"Believe Me," a new movie created by the same Christian filmmakers behind documentaries such as "Beware of Christians" and "One Nation Under God," challenges the norm in the Christian film market.
The film tells the story of a college student named Sam who cannot afford his tuition. In order to raise money to stay in school, he, and three of his friends, pose as the touring Christian ministry The God Squad, and con people into giving them money to provide clean water for people in Africa. But, instead, they intend to keep the donated money for themselves.
In order to portray the characters (who are atheist or agnostic) authentically, the creators had to take some risks by including elements not normally found in Christian films, such as drinking, tobacco use and graphic language. more >>
It is downright difficult to shock or awe anyone anymore. The convergence of instant-media platforms and invisible data networks, which connect these platforms to millions of eyeballs, means that anything which happens in the world is eligible for prime time. Like most situations involving groups of anonymous strangers interacting with each other, the trash floats to the top. Our palates have grown jaded and calloused, taught to seek the thrill which lies just beyond the boundary of social approbation. The slope becomes more slippery the further we slide down the hill, increasing the pace and inertia of our demise. Once-forbidden debauchery now sells clothing lines, attracts prime-time viewers, garners political support, spawns lucrative charities, and dominates headline, byline, and through-line of our news cycle.
Shocking is mundane and the outrageous is normal.
There is however one way guaranteed to get the panties of the masses in a collective bundle: mention Christ, the Bible, God, or His people; elaborate on His plan of salvation for a sinful and fallen mankind; affirm the exclusivity of the Christian message in the words of Christ Himself, ("Enter by the narrow gate, for wide is the gate and broad is the way which leads to destruction," Matt 7:13). Should you communicate this simple message to the right audience you will soon find yourself, like Abraham Van Helsing, holding aloft a torch in a dank and dusty crypt, surrounded a horde of snarling individuals, intent on your demise. more >>
Reggie Littlejohn, president of Women's Rights Without Frontiers, has written an open letter to Chinese President Xi Jinping on the 34th anniversary of China's one-child policy, condemning the continuation of forced abortions in the country.
Littlejohn wrote that it is time to end the policy, which has caused "incalculable suffering to hundreds of millions of women and families in China."
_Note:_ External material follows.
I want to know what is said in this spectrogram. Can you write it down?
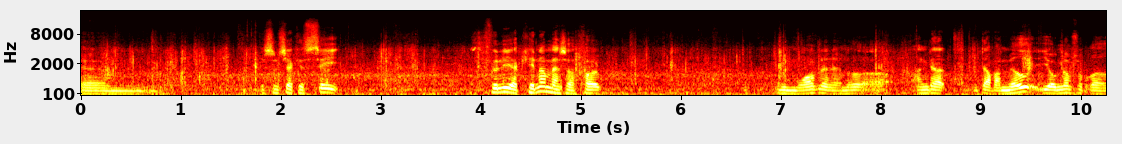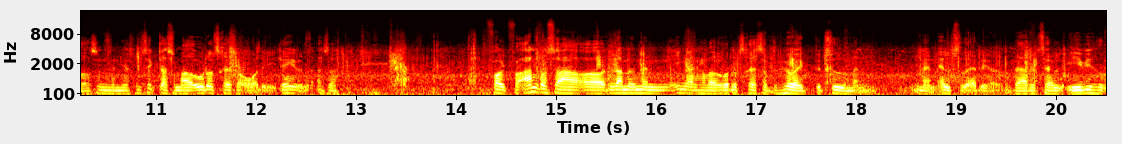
Øhm, jeg synes, jeg kan se, selvfølgelig jeg kender masser af folk, min mor blandt andet, og andre, der, der var med i ungdomsoprøret, og sådan, men jeg synes ikke, der er så meget 68 over det i dag. Vel? Altså, folk forandrer sig, og det der med, at man engang har været 68, så behøver ikke betyde, at man, man altid er det, og være det evighed.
"It will not work to replace it by a 'two-child policy' as some of your advisors may be suggesting," the letter states. more >>
The Gospel of Jesus Christ has a transforming effect when it is lived out personally, but when the Church tries to do God's work in the world's ways, it is weak, Os Guinness explained in his new book, Renaissance: The Power of the Gospel However Dark the Times.
In a Sept. 12 interview with The Christian Post, Guinness argued that Christians in America are too worldly, and if they learn to follow the Gospel and be in the world but not of the world, that will have the power to transform the culture.
Guinness is a popular Evangelical author and speaker, and has written over 30 books. He also founded The Trinity Forum and was on the steering committee for the 2008 "Evangelical Manifesto." CP previously interviewed Guinness about his 2012 book, A Free People's Suicide, and his 2013 book, The Global Public Square. more >>
A National Guard recruiter was instructed to stop handing out promotional t-shirts at a New York high school after teachers complained at the shirts featured a soldier holding a weapon.
"A pointed gun is just not appropriate for a high school," said Alan McCartney, the interim superintendent of the Ravena-Coeymans-Selkirk School District.
Last Friday, a recruiter for the New York Army National Guard was on campus handing out swag – including a shirt with the logo of a silhouetted soldier aiming a rifle. An American flag and the words "National Guard" framed the silhouette. more >>
The ACLU of Arizona is suing their state over a "revenge porn" law, arguing that it violates freedom of speech.
The law signed by Republican Gov. Jan Brewer in April seeks to criminalize anyone who engages in the "unlawful distribution of private images."
Filed in U.S. District Court for the District of Arizona on Tuesday, the lawsuit was brought on behalf of several artists, book stores, and others who take issue with the law. more >>